In making dowels, birch wood is often used, and other times maple. Though it is advised for making your homemade dowels to make use of straight-grained wood to get the best outcome. There are also plastic dowels available in commercially produced kits. These kits often include a drill stop, metal dowel centers, and drill bit.
Keep in mind that you can sharpen or customize your dowel pins according to what you need. Here are tips to ease the process in doweling:
One is to chamfer the tips of the dowel to make the inset of the dowels easier. Next, to carve a small groove, with a band saw and pliers to hold it down, along the length of the dowel to make leeway for the hydraulic pressure from the trapped air and glue.
A doweling jig is a specialized tool and is quite helpful for drill bits to better guide the alignment for drilling perpendicular holes for dowels. Doweling jigs are often made out of metal and must have bushings to fit drill bits with different sizes.
How To Join Two Pieces of Wood With A Wood Dowel?
Step 1) Drill The First Holes
Start by aligning the boards you’ll be using in the project. Make sure to clamp them in place. In doweling, the minimum you’ll need to place is two dowels per joint and more if the surface is bigger. To figure out how many dowels to use, keep in mind that if the surface is no more than 6 inches, position the dowel in four sections, placing each a quarter of the way. And make sure that the gap of the dowels doesn’t go over 4 inches.
Mark where you’ll place the holes on each plank with a pencil. Set-up the doweling jig with the mark on one board and the drill bit on the power drill. Remember, as a guide before drilling, you can make use of masking tape so you won’t overdrill, but if you have a drill stop, place it into the position of your desired extent.
Assume the placement of the drill and cut through the jig until the drill stop. Repeat this process for the following marked places on the board.
Step 2) Align The Holes
When you’re done drilling on the first board with the holes set with sufficient depth and positions, arrange the doweling centers into the holes (this may come with the kit or can be bought separately). Doweling centers are a must since it will ensure the accuracy of the alignment, but if you don’t have any, measure the distances of the holes carefully. This alignment is crucial, and when the positions are even slightly off, matching the new holes with your guide will be ineffective.
Once the centers are inserted, place the second board on the first board, and you can either press or tap against the centers. This will make an indention on the second board. With the help of the centers, this will make drilling more precise.
Position the jig to the second board and drill.
Step 3) Install the Dowels
Uninstall the jigs once both boards are set and drilled, put some glue in each hole and place the dowels in the holes. There is less need for glue to put in the holes since they will either deflect the dowels or waste the dowel since dowels are sensitive to moisture. Clean the excess glue with a damp cloth.

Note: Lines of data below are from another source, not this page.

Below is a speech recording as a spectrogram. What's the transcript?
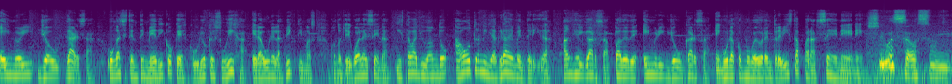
Amory Joe Garza, un asistente médico que descubrió que su hija era una de las víctimas cuando llegó a la escena y estaba ayudando a otra niña gravemente herida. Ángel Garza, padre de Amory Joe Garza, en una conmovedora entrevista para CNN. She was so sweet.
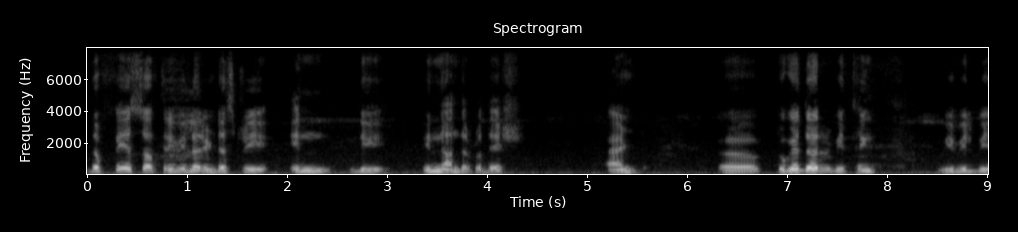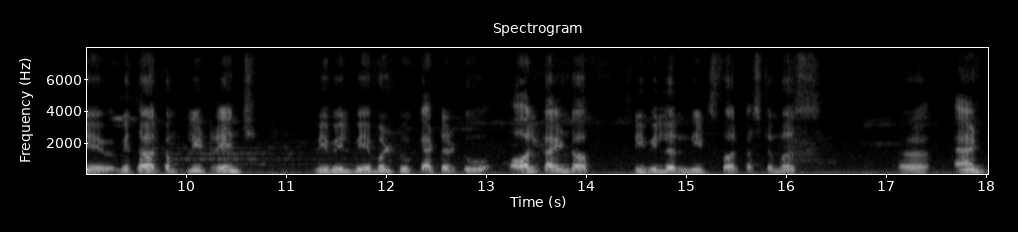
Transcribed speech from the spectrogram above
the face of three wheeler industry in the in Andhra Pradesh. And uh, together we think we will be with our complete range we will be able to cater to all kind of three wheeler needs for customers. Uh, and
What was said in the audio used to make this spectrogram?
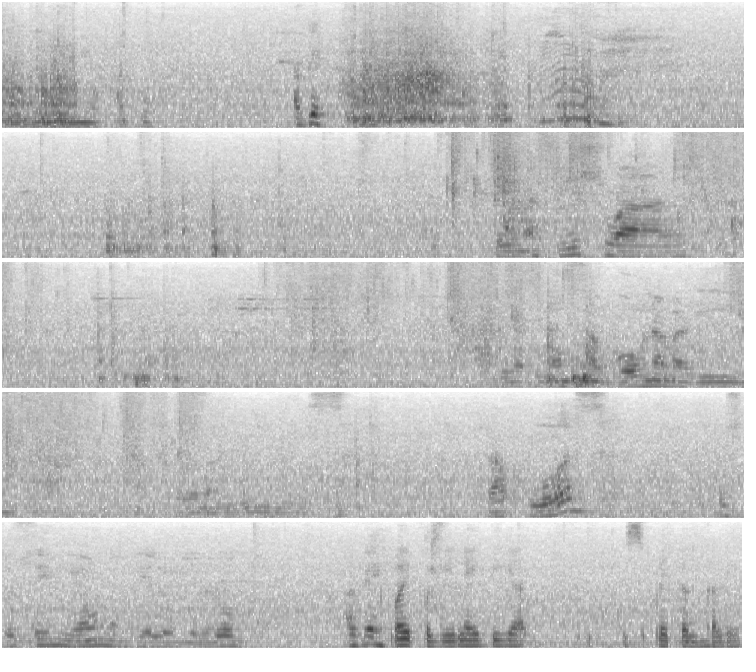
Ang dumi nyo. Ako. Okay. Same as usual. Lagyan natin ng sabaw na marie. Para malinis. Tapos, gustusin yung nag-yellow-yellow. Okay. Uy, pag inaibigat. Spray kag kalit.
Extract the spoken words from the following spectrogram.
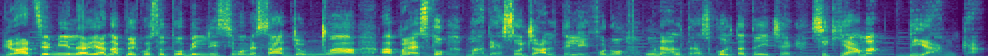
Grazie mille Arianna per questo tuo bellissimo messaggio. A presto. Ma adesso già al telefono un'altra ascoltatrice. Si chiama Bianca.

Do the same thing on the second board and arrange the holes for the matching dowels. Put pressure on both boards by pressing straight down towards the dowels and refrain from shaking or twisting.
Once this is done, place woodworking clamps to make the joints taut all the way. Leave the clamps on and let the glue dry for 24 hours.

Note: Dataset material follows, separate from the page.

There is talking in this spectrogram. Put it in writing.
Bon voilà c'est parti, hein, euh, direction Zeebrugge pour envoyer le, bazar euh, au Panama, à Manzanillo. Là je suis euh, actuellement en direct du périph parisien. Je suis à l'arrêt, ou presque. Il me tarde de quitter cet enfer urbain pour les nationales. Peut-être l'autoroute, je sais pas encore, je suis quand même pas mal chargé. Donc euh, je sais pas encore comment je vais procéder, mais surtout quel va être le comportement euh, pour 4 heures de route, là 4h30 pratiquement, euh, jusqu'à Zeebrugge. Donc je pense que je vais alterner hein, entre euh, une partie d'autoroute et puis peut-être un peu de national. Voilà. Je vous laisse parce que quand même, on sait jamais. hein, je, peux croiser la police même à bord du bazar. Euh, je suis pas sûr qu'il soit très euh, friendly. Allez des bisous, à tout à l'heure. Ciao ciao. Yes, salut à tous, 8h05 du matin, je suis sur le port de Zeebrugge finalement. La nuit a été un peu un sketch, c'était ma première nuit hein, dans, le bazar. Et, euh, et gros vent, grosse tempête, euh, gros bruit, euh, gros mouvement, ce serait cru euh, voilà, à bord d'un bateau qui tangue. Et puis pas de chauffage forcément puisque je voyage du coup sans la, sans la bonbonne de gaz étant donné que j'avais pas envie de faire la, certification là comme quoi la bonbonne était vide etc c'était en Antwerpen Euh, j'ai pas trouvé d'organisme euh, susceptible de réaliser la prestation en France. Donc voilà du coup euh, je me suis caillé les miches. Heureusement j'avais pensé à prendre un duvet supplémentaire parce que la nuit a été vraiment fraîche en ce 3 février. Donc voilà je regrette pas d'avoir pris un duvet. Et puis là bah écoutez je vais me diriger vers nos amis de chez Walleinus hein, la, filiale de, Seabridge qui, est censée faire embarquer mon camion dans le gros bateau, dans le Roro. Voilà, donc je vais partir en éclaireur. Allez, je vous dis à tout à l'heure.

Nowadays, wooden dowels are less preferred because of the amount of time it takes to work on in comparison to quick and easy methods like biscuit joints and pocket joints since they are less challenging. Though the versatility and handiness of making a dowel joint and robustness as a joinery tool give it considerable leverage, among others.
Jason is a 40-year-old woodworker, carpenter and author who have been involved in the woodworking and woodcraft industry with 17 years of experience. He is expertise in technical aspects, woodcraft and furniture building projects.